Icons and Buttons

How to Create Icons and Buttons for Your Website

These days good web design should feature very little in the way of text links. While text links might have once been the most fundamental part of web design, today they are generally impractical and dated. Most of us navigate the web at least half the time through a touchscreen device like a smart phone or a tablet – and as such we need large icons that we can press easily with a fat finger rather than a small and precise cursor.

But the bad news for web designers is that this creates a lot more work for them. No longer can you just use an ‘

Designing Your Icon

First of all you’re going to need a design for your icon or button that will be eye-grabbing, that will match the look of the rest of your site, and that will be intuitive.

For some icons this will practically be done for you already. If you want to create a ‘settings’ button for instance, then you can use the generally accepted ‘three dots’ rather than creating something new. Stars meanwhile are generally accepted to suggest ‘favourites’, while home buttons tend to be pictures of homes…

Another easy route to go down is to use a button with text on it which can simply tell the visitor what they’re about to click.

For more artistic icons though, you can always resort to skeuomorphism. This essentially means using images that remind us of things in the real world that we’re already familiar with using. Apple is famous for this – which is why their notepad app has lines, why their phone icon looks like a phone, and why their mail app looks like an envelope.

Note that your colour is also highly important: you need to pick a colour that will match the tone and look of the rest of your site and your brand, but that will also offer contrast in order to stand out. Statistically more people will click your button if it’s red.

Creating Your Icons

Now you’re going to need to create your buttons, which is going to take some artistic skill and patience. What’s critical to understand here going in, is that you can’t cut corners and that you really do need to pay attention to detail. If you spend long enough crafting each icon perfectly, then it will pay off with a beautiful looking design overall – but if you have cut any corners then your web design will feel untidy.

So if you were planning on using MS Paint to create your icons you can forget it. Instead you’ll need Adobe Illustrator and Photoshop. Using Illustrator you can create much more precise images that will line up and have perfect symmetry, and these will come out as high definition files with no jagged lines – it’s what professional designers use to create packaging for products and more.

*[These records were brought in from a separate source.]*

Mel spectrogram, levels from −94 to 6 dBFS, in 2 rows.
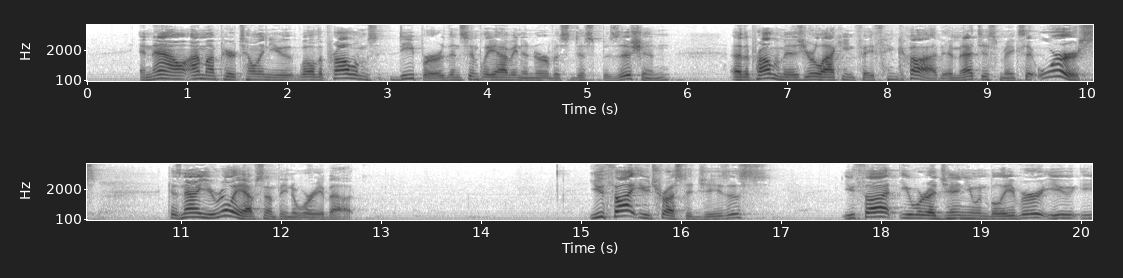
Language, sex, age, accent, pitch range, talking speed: English, male, 50-69, American, 95-155 Hz, 160 wpm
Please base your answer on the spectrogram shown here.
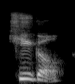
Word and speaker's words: Kegel: I was like, how do you pronounce Kegel? Because my whole life I pronounced it Kegel. And that's not incorrect. It's fine. Oh, okay. All right. Matter. You can still say it that way.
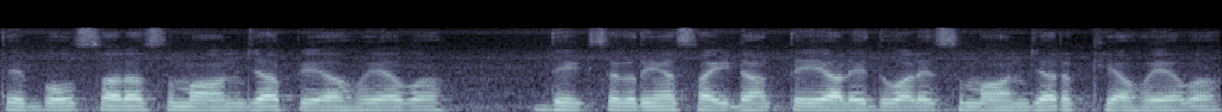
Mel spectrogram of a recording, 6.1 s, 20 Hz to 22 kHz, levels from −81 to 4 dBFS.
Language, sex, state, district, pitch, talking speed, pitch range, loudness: Punjabi, male, Punjab, Kapurthala, 120 Hz, 195 wpm, 115-125 Hz, -17 LUFS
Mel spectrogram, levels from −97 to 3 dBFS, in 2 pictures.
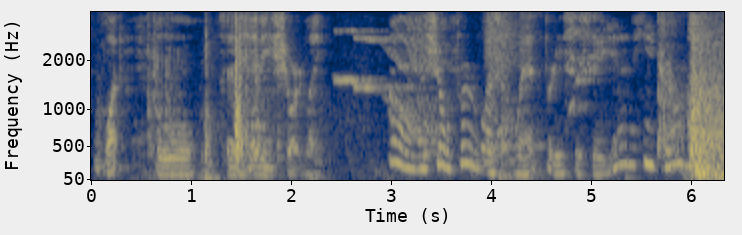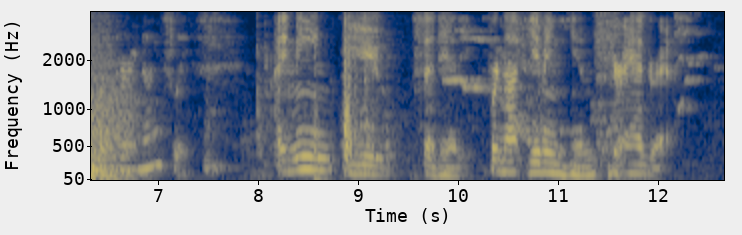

Using PhotoShop you can then add colours, gradients and effects to your image, but more importantly you can use transparencies to create rounded edges and other effects.


Of course this is a lot of work to go through every single time you add a link, so you might want to consider outsourcing the process. You’ll find that there are many sites where you can find designers happy to create your icons for you (ODesk, eLance, Digital Point Forums or Fiverr to name a few), or alternatively you can work with a web designer for the most professional service and the best look overall.